mounted within the casing with its longitudinal axis at right angles to said horizontal axis, said anode being-disposed so that a plane providing uniform definition by the emanating beam lies in a plane substantially parallel to the horizontal axi of the casing and its focal spot lies substantially at the intersection of the vertical and horizontal axes of said casing opposite said window as well as the'opening in said core where.-

8 by the X-rays from said X-ray tube can pass through said window.
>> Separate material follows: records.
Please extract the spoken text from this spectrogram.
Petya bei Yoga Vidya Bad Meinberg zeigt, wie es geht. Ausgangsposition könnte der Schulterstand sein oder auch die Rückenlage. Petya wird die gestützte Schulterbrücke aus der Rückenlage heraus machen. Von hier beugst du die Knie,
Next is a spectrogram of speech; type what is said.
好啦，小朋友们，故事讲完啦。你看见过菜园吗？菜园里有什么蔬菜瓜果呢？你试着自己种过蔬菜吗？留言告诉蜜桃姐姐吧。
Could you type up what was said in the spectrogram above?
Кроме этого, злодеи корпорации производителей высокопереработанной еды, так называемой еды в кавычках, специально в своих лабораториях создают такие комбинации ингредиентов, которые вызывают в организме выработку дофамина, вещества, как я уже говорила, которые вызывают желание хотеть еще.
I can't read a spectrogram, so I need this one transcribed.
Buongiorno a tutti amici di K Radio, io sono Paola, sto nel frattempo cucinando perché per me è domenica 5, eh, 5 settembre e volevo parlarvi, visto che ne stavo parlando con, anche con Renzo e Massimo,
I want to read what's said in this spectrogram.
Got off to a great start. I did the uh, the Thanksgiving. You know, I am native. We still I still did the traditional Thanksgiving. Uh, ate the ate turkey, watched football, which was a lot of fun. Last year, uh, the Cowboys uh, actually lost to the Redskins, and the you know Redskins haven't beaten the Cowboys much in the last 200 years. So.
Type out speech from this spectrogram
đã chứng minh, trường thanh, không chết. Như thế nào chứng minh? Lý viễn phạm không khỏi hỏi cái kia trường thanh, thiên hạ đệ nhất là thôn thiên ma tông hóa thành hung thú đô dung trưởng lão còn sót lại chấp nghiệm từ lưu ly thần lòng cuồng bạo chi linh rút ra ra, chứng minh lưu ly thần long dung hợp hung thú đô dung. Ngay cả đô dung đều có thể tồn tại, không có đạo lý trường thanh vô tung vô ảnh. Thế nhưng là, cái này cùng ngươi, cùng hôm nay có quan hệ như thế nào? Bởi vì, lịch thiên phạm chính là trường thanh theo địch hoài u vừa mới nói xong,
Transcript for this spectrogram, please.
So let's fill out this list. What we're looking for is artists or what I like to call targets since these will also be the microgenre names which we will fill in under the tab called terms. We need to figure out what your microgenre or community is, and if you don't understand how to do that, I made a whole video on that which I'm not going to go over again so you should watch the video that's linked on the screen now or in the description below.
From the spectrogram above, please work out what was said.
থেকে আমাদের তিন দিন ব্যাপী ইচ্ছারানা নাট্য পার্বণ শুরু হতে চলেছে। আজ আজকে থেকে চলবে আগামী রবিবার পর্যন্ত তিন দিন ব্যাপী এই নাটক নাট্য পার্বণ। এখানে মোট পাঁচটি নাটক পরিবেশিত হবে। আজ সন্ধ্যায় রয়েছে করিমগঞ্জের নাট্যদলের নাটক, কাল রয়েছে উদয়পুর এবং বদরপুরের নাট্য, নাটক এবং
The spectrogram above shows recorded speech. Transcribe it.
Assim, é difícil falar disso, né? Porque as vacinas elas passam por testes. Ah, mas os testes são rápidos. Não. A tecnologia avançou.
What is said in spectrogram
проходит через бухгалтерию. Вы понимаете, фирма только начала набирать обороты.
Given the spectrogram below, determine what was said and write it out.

4. In an X-ray tube head, a casing mounted for rotation about a horizontal axis and about a vertical axis, said casing having a window opening in the front thereof, an X-ray tube having an anode and a cathode, a transformer comprising a laminated core with primary and secondary windings thereon enclosed in said casing for energizing said X-ray tube, the principal planes of the laminations being parallel to said horizontal axis, said X-ray tube being mounted within the casing and encircled by said .core, said tube having its longitudinal axis at right angles to the horizontal axi of the casing, said anode being disposed so that the plane providing uniform definition by the emanating beam lies in a plane substantially parallel to the horizontal axis of the casing and its focal spot lies on the horizontal axis of said casing, the laminations of that portion of the core which is opposite the focal point of the X-ray tube being separated to provide a path through which the X-rays from said X-ra tube can pass to said window.
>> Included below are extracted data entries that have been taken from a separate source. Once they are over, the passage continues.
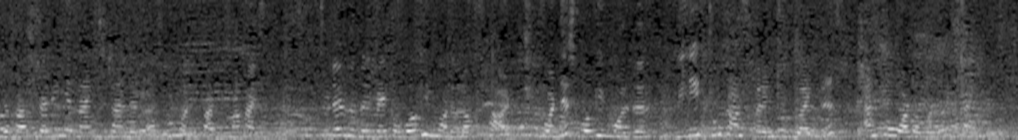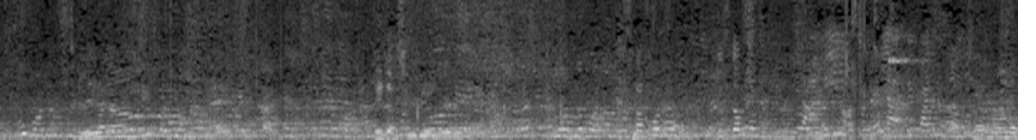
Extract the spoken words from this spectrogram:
I for Yasifa studying in 9th standard of Holy Fatima High School. Today we will make a working model of heart. For this working model, we need two transparent tubes like this and four water bottles like this. Two bottles should be Eda studio ready. इसका फोटो इसका फोटो Since we know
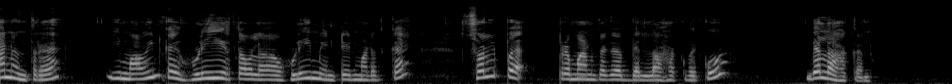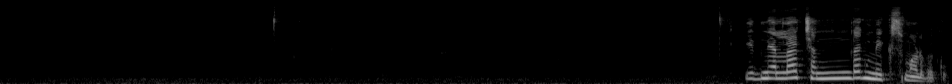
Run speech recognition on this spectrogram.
ಆನಂತರ ಈ ಮಾವಿನಕಾಯಿ ಹುಳಿ ಇರ್ತಾವಲ್ಲ, ಆ ಹುಳಿ ಮೇಂಟೈನ್ ಮಾಡೋದಕ್ಕೆ ಸ್ವಲ್ಪ ಪ್ರಮಾಣದಾಗ ಬೆಲ್ಲ ಹಾಕಬೇಕು. ಬೆಲ್ಲ ಹಾಕೋಣ ಇದನ್ನೆಲ್ಲ ಚೆಂದಾಗಿ ಮಿಕ್ಸ್ ಮಾಡಬೇಕು.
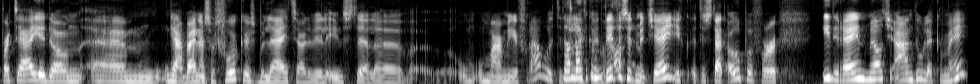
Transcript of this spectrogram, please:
partijen dan ehm, ja, bijna een soort voorkeursbeleid zouden willen instellen eh, om, om maar meer vrouwen te Nou, trekken. Dit is het met je. Het staat open voor iedereen. Meld je aan, doe lekker mee.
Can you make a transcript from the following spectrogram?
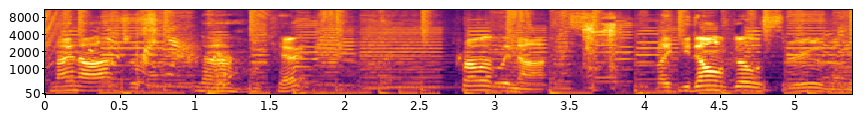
Can I not just... Nah, okay. Probably not. Like, you don't go through them.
5. An X-ray device comprising a casing mounted for rotation about a vertical axis and about a horizontal axis, said casing containing an X-ray tube electrically connected to an alternating current transformer, said X-ray tube being mounted longitudinally in line with said vertical axis, said transformer being mounted longitudinally in line with said horizontal axis, the core of said transformer surrounding the focal spot of said X-ray tube, and said core being Windowed permitting the emergence of X-rays therethrough. Y
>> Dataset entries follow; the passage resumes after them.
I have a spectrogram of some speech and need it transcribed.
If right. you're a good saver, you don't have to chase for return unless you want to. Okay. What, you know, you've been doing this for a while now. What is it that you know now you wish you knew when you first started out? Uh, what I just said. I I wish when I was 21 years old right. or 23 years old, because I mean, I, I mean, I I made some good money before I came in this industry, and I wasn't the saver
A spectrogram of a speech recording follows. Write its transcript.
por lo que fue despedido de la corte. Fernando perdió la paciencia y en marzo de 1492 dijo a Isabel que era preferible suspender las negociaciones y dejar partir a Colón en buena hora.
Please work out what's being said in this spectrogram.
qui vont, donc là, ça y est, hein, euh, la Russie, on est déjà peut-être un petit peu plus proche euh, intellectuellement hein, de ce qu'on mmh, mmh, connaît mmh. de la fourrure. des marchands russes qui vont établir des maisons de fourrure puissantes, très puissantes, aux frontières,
MONTFORD MORRISON.

REFERENCES CITED The'following references are of record in the file of this patent:

UNITED STATES PATENTS Number Name Date 2,114,070 Bouwers Apr. 12, 1938 2,137,122 Humphreys Nov. 15, 1938 2,170,933 Werner Aug. 29, 1939 2,194,369 Simon Mar. 19, 1940 2,320,559 Bouwers June 1, 1943 OTHER REFERENCES Oil-Immersed X-ray Generating Outfits and Their Uses, W. D'. Coolidge, General Electric Review, vol. 28, No. 3, Mar. 1925, pp. 182-186.

Patent Citations
Cited PatentFiling datePublication dateApplicantTitle
US2114070 *Dec 21, 1933Apr 12, 1938Philips NvX-ray apparatus
US2137122 *Mar 14, 1935Nov 15, 1938Patents IncX-ray apparatus
US2170933 *Jun 1, 1937Aug 29, 1939Kelley Koett Mfg Company IncContinuous duty x-ray unit
US2194369 *Mar 1, 1939Mar 19, 1940Westinghouse X Ray Company IncShockproof x-ray unit
US2320559 *Jan 15, 1941Jun 1, 1943Albert BouwersX-ray tube
Referenced by
Citing PatentFiling datePublication dateApplicantTitle
US2659827 *May 19, 1951Nov 17, 1953Allis Chalmers Mfg CoOrienting and scanning support for betatrons
US4384360 *Apr 28, 1981May 17, 1983Tokyo Shibaura Denki Kabushiki KaishaX-Ray apparatus
US9036788 *Jun 1, 2012May 19, 2015Canon Kabushiki KaishaRadiation generating apparatus and radiation imaging apparatus
US20100074407 *Sep 19, 2008Mar 25, 2010Steve AxelrodTreatment of lesions or imperfections in skin, near-skin or in other anatomic tissues, including under direct visualization
US20130016811 *Jun 1, 2012Jan 17, 2013Canon Kabushiki KaishaRadiation generating apparatus and radiation imaging apparatus
Classifications
U.S. Classification378/197, 174/152.00E, 378/202, 336/234, 336/214, 336/92
International ClassificationH05G1/00, H05G1/06
Cooperative ClassificationH05G1/06
European ClassificationH05G1/06